With 639 of 670 kilometres of pipe in the ground, $14 billion line nears link-up to Kitimat export terminal
One of the geotechnical challenges of the CGL pipeline is working on steep mountain slopes in northern British Columbia. | CGL

The Coastal GasLink natural gas pipeline – subject to delays, cost over-runs and vandalism – is now 91 per cent complete.

The B.C. pipeline will run from Dawson Creek to Kitimat, where it will provide natural gas to the $40 billion LNG Canada project.

Of the 670-kilometres of pipe to be installed, 639-kilometres is now in the ground, Coastal GasLink (CGL) reports. Three of eight sections are completed.

The project has been subject to numerous delays and cost over-runs. Earlier this year, TC Energy announced it now estimated the project would cost $14 billion to finish – up from an original estimate of $6.6 billion.

The biggest delays have been in section seven, south of Houston in the Morice River area. This is the area that was targeted by supporters of some of the Wet’suwet’en First Nation hereditary chiefs who oppose the pipeline. (All elected band councils of the Wet’suwet’en supported the project.)

Work was delayed in that section through roadblocks and occupation camps set up by pipeline opponents. In February 2022, workers in a CGL work camp were attacked by masked, ax-wielding vandals who caused millions of dollars in damage to vehicles and equipment. No charges were ever laid in the attack.

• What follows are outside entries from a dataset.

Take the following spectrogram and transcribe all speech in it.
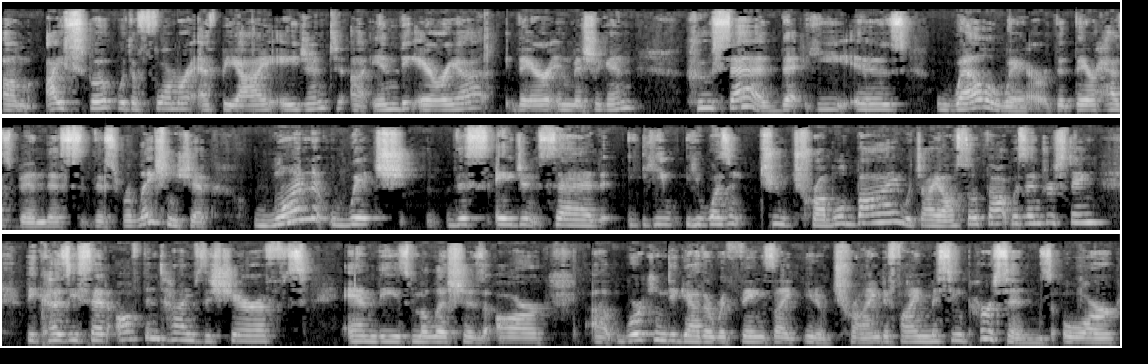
Um, I spoke with a former FBI agent uh, in the area there in Michigan who said that he is well aware that there has been this this relationship. One which this agent said he, he wasn't too troubled by, which I also thought was interesting, because he said oftentimes the sheriffs and these militias are uh, working together with things like you know trying to find missing persons or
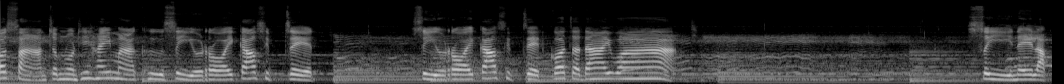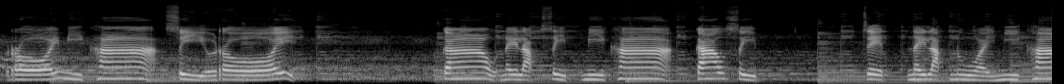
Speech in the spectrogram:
ข้อ 3จำนวนที่ให้มาคือ 497 497 ก็จะได้ว่า 4 ในหลักร้อยมีค่า 400 9 ในหลัก 10 มีค่า 90 7 ในหลักหน่วยมีค่า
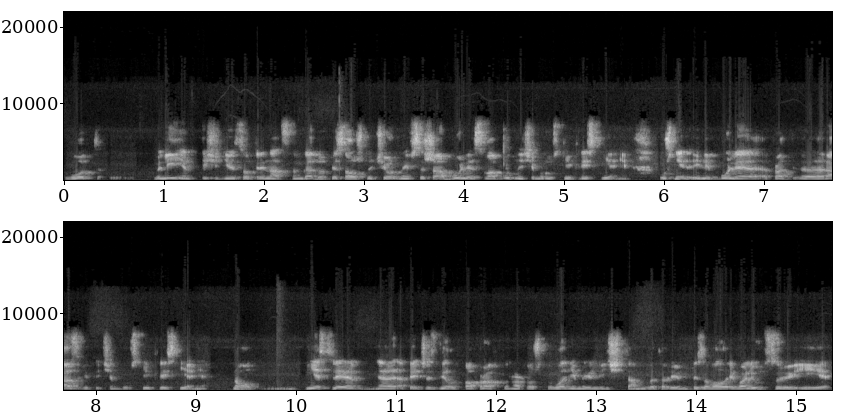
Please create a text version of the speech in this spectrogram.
Вот Ленин в 1913 году писал, что черные в США более свободны, чем русские крестьяне, уж не, или более э, развиты, чем русские крестьяне. Но если, э, опять же, сделать поправку на то, что Владимир Ильич там в это время призывал революцию и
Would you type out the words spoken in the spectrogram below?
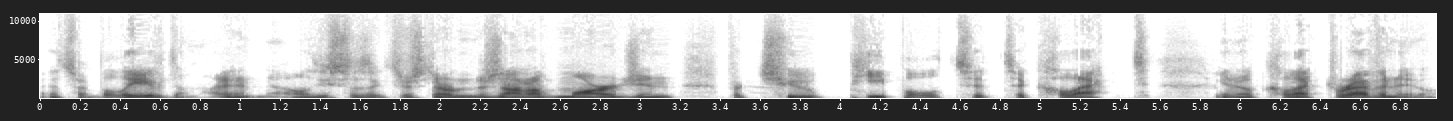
And so I believed him. I didn't know. He says like there's no there's not enough margin for two people to to collect, you know, collect revenue.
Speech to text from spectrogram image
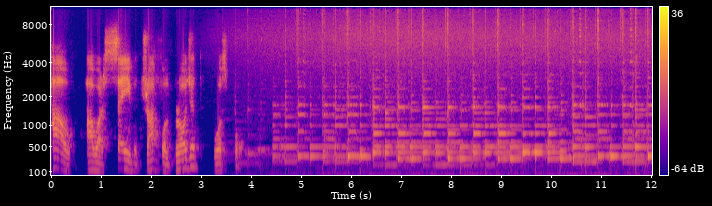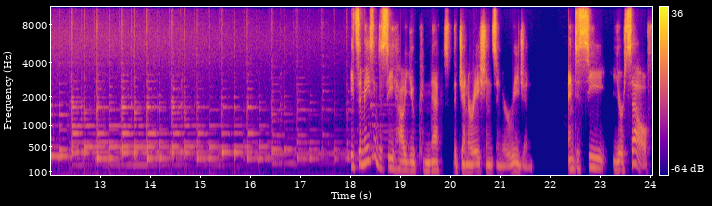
how our Save Truffle project was born. It's amazing to see how you connect the generations in your region and to see yourself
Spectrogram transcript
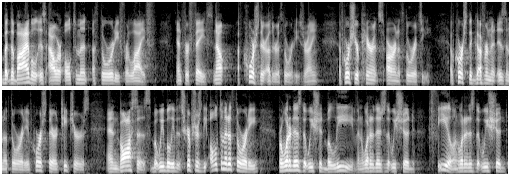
but the Bible is our ultimate authority for life and for faith. Now, of course, there are other authorities, right? Of course, your parents are an authority. Of course, the government is an authority. Of course, there are teachers and bosses, but we believe that Scripture is the ultimate authority for what it is that we should believe and what it is that we should feel and what it is that we should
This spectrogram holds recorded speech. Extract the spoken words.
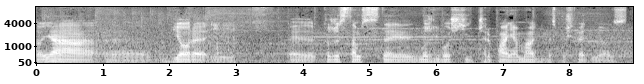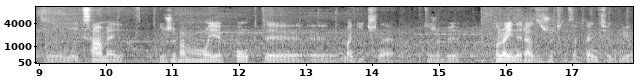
to ja biorę i e, korzystam z tej możliwości czerpania magii bezpośrednio z e, niej samej. Używam moje punkty e, magiczne po to, żeby kolejny raz rzucić zaklęcie drugiego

That section is now nearing completion, with 82 per cent of the pipe in the ground.

“With summer construction in full swing, our workforce of nearly 4,800 are focused on safely completing the project while ensuring important environmental management measures are in place,” the company said in its construction update.

CGL says it expects “mechanical completion” of the pipeline by the end of this year.